Shortness of breath was just the start for Mike Mayeux. Half a foot and a half-mil later, he's trying to hang on to his house.
[Updated] Wednesday night, Governor Mitt Romney tried work his way around the pre-existing conditions question, allowing that people who had health insurance but lost it could re-get it despite pre-existing conditions, but those who were never insured would have to wait for states to craft laws to help them. In the abstract, that merely sounds problematic; put a name and face on it and impact is far more real.
Tonight, "We Heart Mike" at the House of Blues deals with that reality (and those who can't make it but want to help can do so at WePay.com). Before Hurricane Katrina, Mike Mayeux worked extensively in New Orleans, doing road sound for Dash Rip Rock for a while, engineering Continental Drifters' recordings, an album of Paul Sanchez' songs done by others in the city, and he did live sound in the Blues Tent at Jazz Fest. He was also the very tall, laidback onstage counterpart to the smaller, more energetic Skeet Hanks in Beatin Path until the post-storm flooding washed his Arabi home away. He and his family moved to Nashville, and he bought a mobile recording unit that he used to mix live video streams from Jazz Fest and to produce A Very Threadhead Holiday from outside Susan Cowsill's West Bank home.

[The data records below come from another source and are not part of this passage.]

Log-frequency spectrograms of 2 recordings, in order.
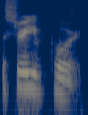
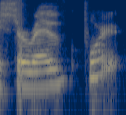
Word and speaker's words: Shreveport: So I don't Shreveport. I live in Shreveport. I was not gonna pronounce it like that. I was gonna say Shreveport.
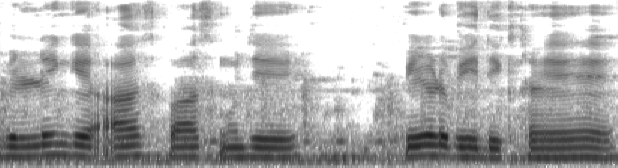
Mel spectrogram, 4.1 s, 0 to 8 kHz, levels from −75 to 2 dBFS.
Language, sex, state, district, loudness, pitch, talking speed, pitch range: Hindi, male, Gujarat, Valsad, -15 LUFS, 130 Hz, 130 wpm, 125-140 Hz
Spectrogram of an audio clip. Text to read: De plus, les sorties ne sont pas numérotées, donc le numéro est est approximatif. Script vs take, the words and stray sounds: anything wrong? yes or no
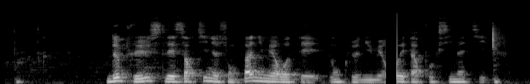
yes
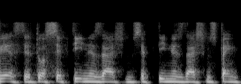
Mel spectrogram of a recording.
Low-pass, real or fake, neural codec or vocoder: 7.2 kHz; fake; codec, 16 kHz in and 24 kHz out, 1 kbps, XY-Tokenizer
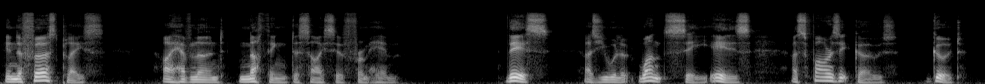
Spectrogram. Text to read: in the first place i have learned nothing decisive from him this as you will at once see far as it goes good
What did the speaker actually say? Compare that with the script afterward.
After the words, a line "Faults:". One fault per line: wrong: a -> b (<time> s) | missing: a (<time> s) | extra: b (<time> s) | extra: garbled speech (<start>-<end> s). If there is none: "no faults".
in the first place i have learned nothing decisive from him this as you will at once see is as far as it goes good
Faults:
extra: is as (7.1 s)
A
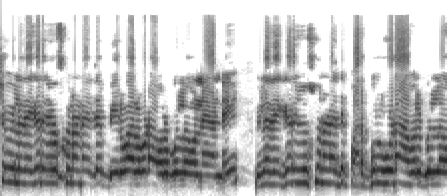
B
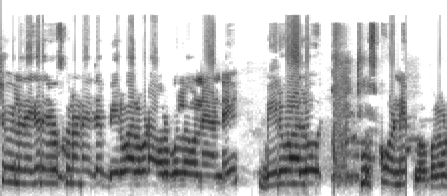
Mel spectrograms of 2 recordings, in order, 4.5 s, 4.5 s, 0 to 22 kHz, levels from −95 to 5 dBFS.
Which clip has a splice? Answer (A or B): A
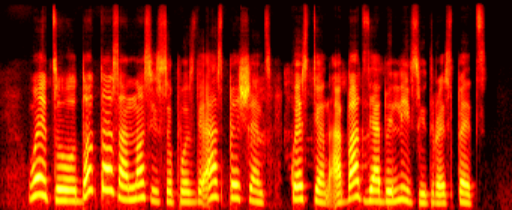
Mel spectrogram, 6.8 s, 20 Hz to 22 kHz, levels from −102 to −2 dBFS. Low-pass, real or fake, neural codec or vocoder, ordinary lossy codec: 19.8 kHz; fake; codec, 44.1 kHz, 7.8 kbps, DAC; none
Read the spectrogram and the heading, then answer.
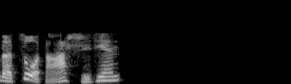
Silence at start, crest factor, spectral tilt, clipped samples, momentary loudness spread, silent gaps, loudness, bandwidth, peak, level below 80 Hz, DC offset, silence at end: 0 s; 20 dB; -3.5 dB/octave; under 0.1%; 6 LU; none; -21 LUFS; 4.5 kHz; -4 dBFS; -60 dBFS; under 0.1%; 1.75 s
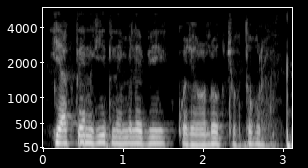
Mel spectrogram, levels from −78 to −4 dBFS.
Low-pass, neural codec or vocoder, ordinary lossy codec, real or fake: 5.4 kHz; codec, 16 kHz, 16 kbps, FreqCodec, larger model; MP3, 48 kbps; fake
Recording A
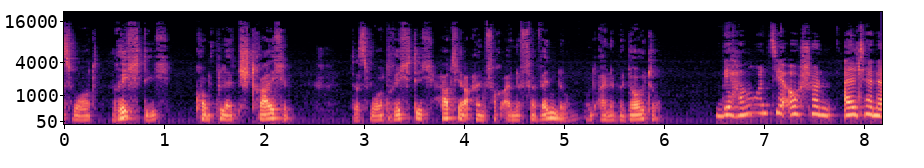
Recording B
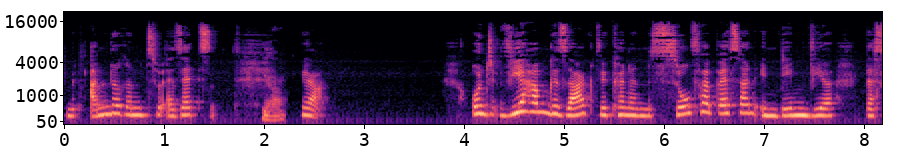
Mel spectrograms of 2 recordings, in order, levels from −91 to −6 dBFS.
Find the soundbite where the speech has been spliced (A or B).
B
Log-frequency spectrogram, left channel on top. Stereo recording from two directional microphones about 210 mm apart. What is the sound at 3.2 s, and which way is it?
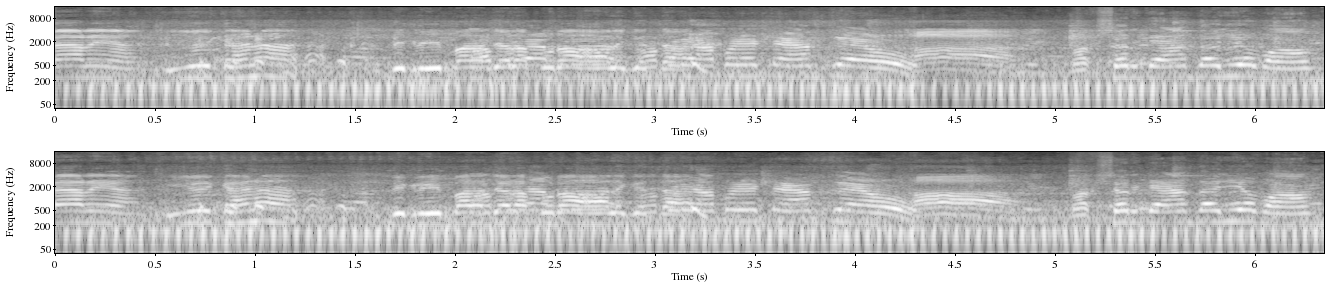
Speech, 35° left (ahead or behind).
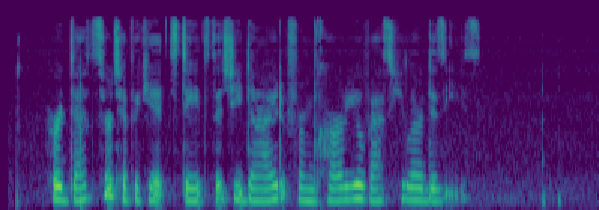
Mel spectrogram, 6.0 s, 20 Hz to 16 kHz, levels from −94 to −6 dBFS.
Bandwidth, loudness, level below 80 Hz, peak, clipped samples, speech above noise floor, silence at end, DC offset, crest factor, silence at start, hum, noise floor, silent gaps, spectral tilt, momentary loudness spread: 11.5 kHz; -37 LUFS; -86 dBFS; -18 dBFS; under 0.1%; 35 dB; 0.55 s; under 0.1%; 20 dB; 0.15 s; none; -72 dBFS; none; -4 dB/octave; 8 LU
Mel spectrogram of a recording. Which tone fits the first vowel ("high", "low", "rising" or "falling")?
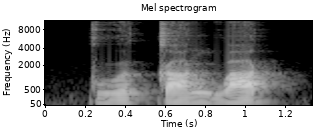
low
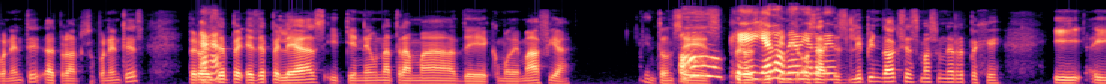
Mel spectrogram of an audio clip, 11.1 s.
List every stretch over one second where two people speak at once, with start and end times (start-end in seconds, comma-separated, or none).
6.8-8.4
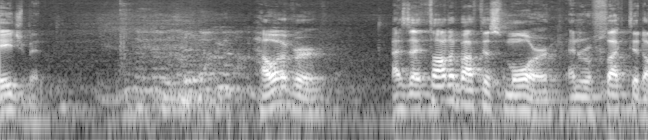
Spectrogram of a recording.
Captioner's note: laugh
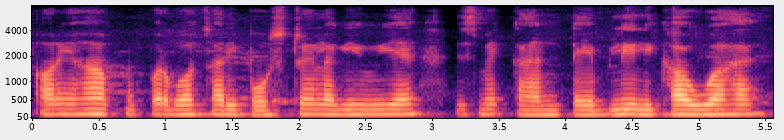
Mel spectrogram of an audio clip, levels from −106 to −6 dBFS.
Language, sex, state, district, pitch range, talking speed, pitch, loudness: Hindi, male, Jharkhand, Deoghar, 125-135 Hz, 160 wpm, 130 Hz, -22 LUFS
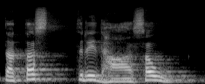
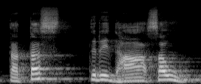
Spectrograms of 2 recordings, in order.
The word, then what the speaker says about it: ततस्त्रिधासौ: उसके बाद में देखें तो ततस्त्रिधासौ, कुछ लोग इसमें कंफ्यूज हो जाते हैं उच्चारण करने में, आपको ध्यान रखना है ततस्त्रिधासौ, ततस्त्रिधासौ इस प्रकार से इसका उच्चारण करना है।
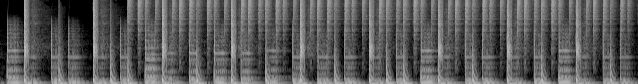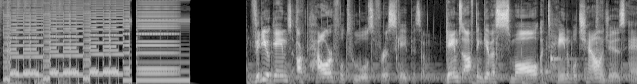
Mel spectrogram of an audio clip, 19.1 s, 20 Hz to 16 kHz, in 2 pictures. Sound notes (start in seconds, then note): 9.6 time's up alarm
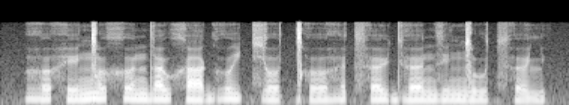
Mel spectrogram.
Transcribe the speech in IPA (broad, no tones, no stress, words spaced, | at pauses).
ɦɤheŋ͡ǀʊ xɤndau̯xaɡʱʊi̯ t͡ɕɤ ǀʰɤɦə t͡sʰɜy̯dʱɜnzi ŋ͡ǀu t͡sʰəlʲ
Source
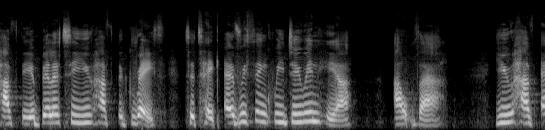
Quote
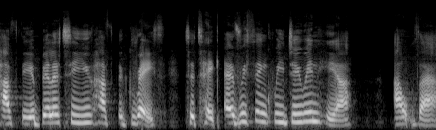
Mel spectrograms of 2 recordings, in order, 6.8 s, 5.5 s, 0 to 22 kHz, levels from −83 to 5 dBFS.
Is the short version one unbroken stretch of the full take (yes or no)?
yes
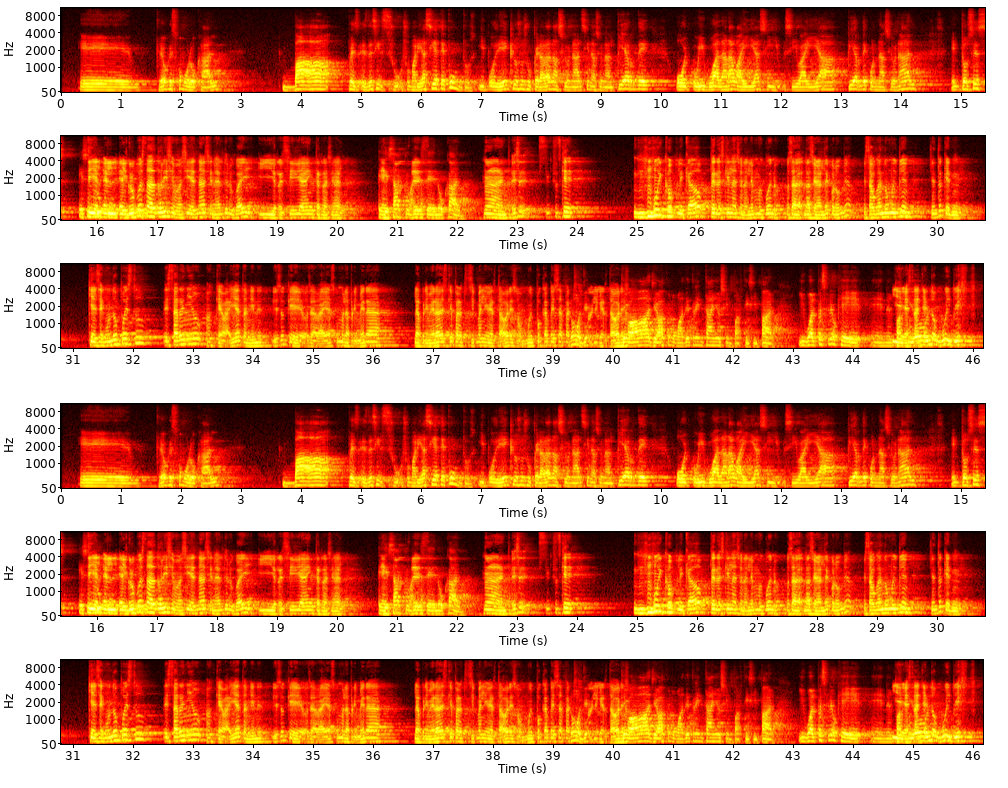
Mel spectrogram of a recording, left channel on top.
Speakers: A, in the centre; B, on the right (about 40°).
A: eh, creo que es como local va, pues es decir, su- sumaría siete puntos y podría incluso superar a Nacional si Nacional pierde o, o igualar a Bahía si, si Bahía pierde con Nacional. Entonces, ese
B: Sí,
A: grupo,
B: el, el, el
A: eh,
B: grupo está durísimo, así es Nacional de Uruguay y recibe a Internacional. Entonces,
A: exacto, imagínate, de local,
B: nada, ent- ese- es, es que <laughs> muy complicado, pero es que el Nacional es muy bueno. O sea, Nacional de Colombia está jugando muy bien. Siento que, en- que el segundo puesto está reñido, aunque Bahía también, e-, y eso que, o sea, Bahía es como la primera, la primera vez que participa en Libertadores, o muy pocas veces ha participado
A: no, lle-
B: en Libertadores,
A: llevaba, lleva como más de 30 años sin participar. Igual, pues creo que en el
B: y
A: partido
B: está yendo muy bien,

A year-and-a-half ago, Mayeux started having health problems. "A hundred feet was as far as I could walk without having to stop and catch my breath," he says. "That went on for all of last year. 2011 began with me coughing up blood." That led to some lifestyle changes. No cigarettes, only the occasional beer. "Coughing up blood is one of those things that freaks you out."
Mayeux was born with a defective heart valve, and he always knew that at some point, likely in his 40s, he'd have to deal with it. He knew the shortness of breath was the first sign, but because it was a condition he was born with, he couldn't get health insurance. He had to save what he could and work when he could, including corporate gigs he really didn't want to prepare as best he could for the inevitable.
He spent part of 2011 dealing with pneumonia, and was hospitalized for that in New Orleans a week before surgery on his heart valve was scheduled in Nashville. After his operation, complications set in.
"Pneumonia again. There were some issues with the lungs. They wound up using heparin on me, and that had a reaction called a 'hit' - a heparin-induced-thrombocytopenia. It stopped blood flow through my foot. Every place in your foot that gets blood flow through your veins - it stopped it all, so my foot started to die on the vine." Gangrene set in, and at the time of this interview earlier this month, he was in the hospital waiting for the gangrene to separate from the live tissue so they could amputate the dead, infected part of his foot.
While waiting, the most Mayeux could do was go home at lunch for a few hours; otherwise, he lived in the hospital. Needless to say, that has brought his income to a halt. Before going into the hospital, he made a deal with the hospital to pay $65,000, but because of the complications, his bill has passed a half-million dollars. "I may not be done with this mess until the end of the year," he says. He certainly expects to stay in the hospital for another three months. "Things got complicated really fast."
The foot problems are painful, but the impact of a year without income is harder. "You can't talk to a mortage company, although I tried," he says. "They were like, 'Oh well. We'll have to go through the procedure and foreclose on you, but we won't kick you out right away.'"
There has been an upside - the signs of affection and concern from people he has worked with. Tonight, Papa Grows Funk, Bonerama, Susan Cowsill, Paul Sanchez, The Creole String Beans and more will perform at the benefit, and friends including Beatin Path bandmate Skeet Hanks have worked to stock silent auction tables. Recently, Alexandra Scott visited WWOZ and spent an hour playing songs Mayeux had recorded or performed on. "I haven't heard this stuff since I recorded it," he says. "I got to hear the ones that worked."
If things go according to plan, he'll only lose the toes and have a "Dempsey," as he calls it, referring to Saints' kicker Tom Dempsey, who lacked toes on his kicking foot. "I don't need a foot to mix," he says. Unfortunately, even before he was hospitalized, he work load was light because Nashville's recording business has been in decline since 2008. He's recorded Trace Adkins and done some country work, but even before his health issues kicked in, business was on the wane. "People were calling me looking for work. I said, 'Waitaminute - this is supposed to be your town.'"
Updated October 6, 12:12 p.m.
Information on how people who missed the concert can contribute was added after initial publication.
A Beatin Path show at Carrollton Station with Mike Mayeux on lead vocals.